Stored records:
━━━━
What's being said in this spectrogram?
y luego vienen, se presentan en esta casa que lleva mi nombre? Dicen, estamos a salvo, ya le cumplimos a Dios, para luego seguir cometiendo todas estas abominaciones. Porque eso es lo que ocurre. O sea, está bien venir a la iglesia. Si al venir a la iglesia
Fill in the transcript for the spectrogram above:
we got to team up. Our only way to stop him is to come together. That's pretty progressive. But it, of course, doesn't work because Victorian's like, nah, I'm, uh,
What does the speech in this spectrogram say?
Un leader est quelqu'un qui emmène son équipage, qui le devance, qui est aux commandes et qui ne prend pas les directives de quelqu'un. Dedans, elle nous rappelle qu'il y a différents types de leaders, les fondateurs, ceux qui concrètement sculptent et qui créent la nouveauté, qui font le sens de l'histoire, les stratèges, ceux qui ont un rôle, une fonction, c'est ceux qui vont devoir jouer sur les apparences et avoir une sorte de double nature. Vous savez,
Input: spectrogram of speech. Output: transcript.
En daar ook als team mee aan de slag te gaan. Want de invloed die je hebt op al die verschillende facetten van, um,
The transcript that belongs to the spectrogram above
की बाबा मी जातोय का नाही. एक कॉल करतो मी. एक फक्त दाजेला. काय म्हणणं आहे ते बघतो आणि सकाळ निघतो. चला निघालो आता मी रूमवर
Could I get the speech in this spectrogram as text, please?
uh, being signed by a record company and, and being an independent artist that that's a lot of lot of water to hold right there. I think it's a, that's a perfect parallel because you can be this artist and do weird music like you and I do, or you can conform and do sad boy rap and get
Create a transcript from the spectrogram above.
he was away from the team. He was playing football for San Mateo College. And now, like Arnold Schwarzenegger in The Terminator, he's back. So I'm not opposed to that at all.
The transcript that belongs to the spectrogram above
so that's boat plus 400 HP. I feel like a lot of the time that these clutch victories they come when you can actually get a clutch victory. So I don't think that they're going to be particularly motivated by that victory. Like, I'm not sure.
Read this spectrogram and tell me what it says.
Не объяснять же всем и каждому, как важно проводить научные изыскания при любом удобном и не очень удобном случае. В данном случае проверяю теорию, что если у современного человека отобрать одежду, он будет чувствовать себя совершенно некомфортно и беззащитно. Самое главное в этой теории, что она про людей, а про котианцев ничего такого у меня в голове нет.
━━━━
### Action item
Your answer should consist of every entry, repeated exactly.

### Expected answer
What's being said in this spectrogram?
y luego vienen, se presentan en esta casa que lleva mi nombre? Dicen, estamos a salvo, ya le cumplimos a Dios, para luego seguir cometiendo todas estas abominaciones. Porque eso es lo que ocurre. O sea, está bien venir a la iglesia. Si al venir a la iglesia
Fill in the transcript for the spectrogram above:
we got to team up. Our only way to stop him is to come together. That's pretty progressive. But it, of course, doesn't work because Victorian's like, nah, I'm, uh,
What does the speech in this spectrogram say?
Un leader est quelqu'un qui emmène son équipage, qui le devance, qui est aux commandes et qui ne prend pas les directives de quelqu'un. Dedans, elle nous rappelle qu'il y a différents types de leaders, les fondateurs, ceux qui concrètement sculptent et qui créent la nouveauté, qui font le sens de l'histoire, les stratèges, ceux qui ont un rôle, une fonction, c'est ceux qui vont devoir jouer sur les apparences et avoir une sorte de double nature. Vous savez,
Input: spectrogram of speech. Output: transcript.
En daar ook als team mee aan de slag te gaan. Want de invloed die je hebt op al die verschillende facetten van, um,
The transcript that belongs to the spectrogram above
की बाबा मी जातोय का नाही. एक कॉल करतो मी. एक फक्त दाजेला. काय म्हणणं आहे ते बघतो आणि सकाळ निघतो. चला निघालो आता मी रूमवर
Could I get the speech in this spectrogram as text, please?
uh, being signed by a record company and, and being an independent artist that that's a lot of lot of water to hold right there. I think it's a, that's a perfect parallel because you can be this artist and do weird music like you and I do, or you can conform and do sad boy rap and get
Create a transcript from the spectrogram above.
he was away from the team. He was playing football for San Mateo College. And now, like Arnold Schwarzenegger in The Terminator, he's back. So I'm not opposed to that at all.
The transcript that belongs to the spectrogram above
so that's boat plus 400 HP. I feel like a lot of the time that these clutch victories they come when you can actually get a clutch victory. So I don't think that they're going to be particularly motivated by that victory. Like, I'm not sure.
Read this spectrogram and tell me what it says.
Не объяснять же всем и каждому, как важно проводить научные изыскания при любом удобном и не очень удобном случае. В данном случае проверяю теорию, что если у современного человека отобрать одежду, он будет чувствовать себя совершенно некомфортно и беззащитно. Самое главное в этой теории, что она про людей, а про котианцев ничего такого у меня в голове нет.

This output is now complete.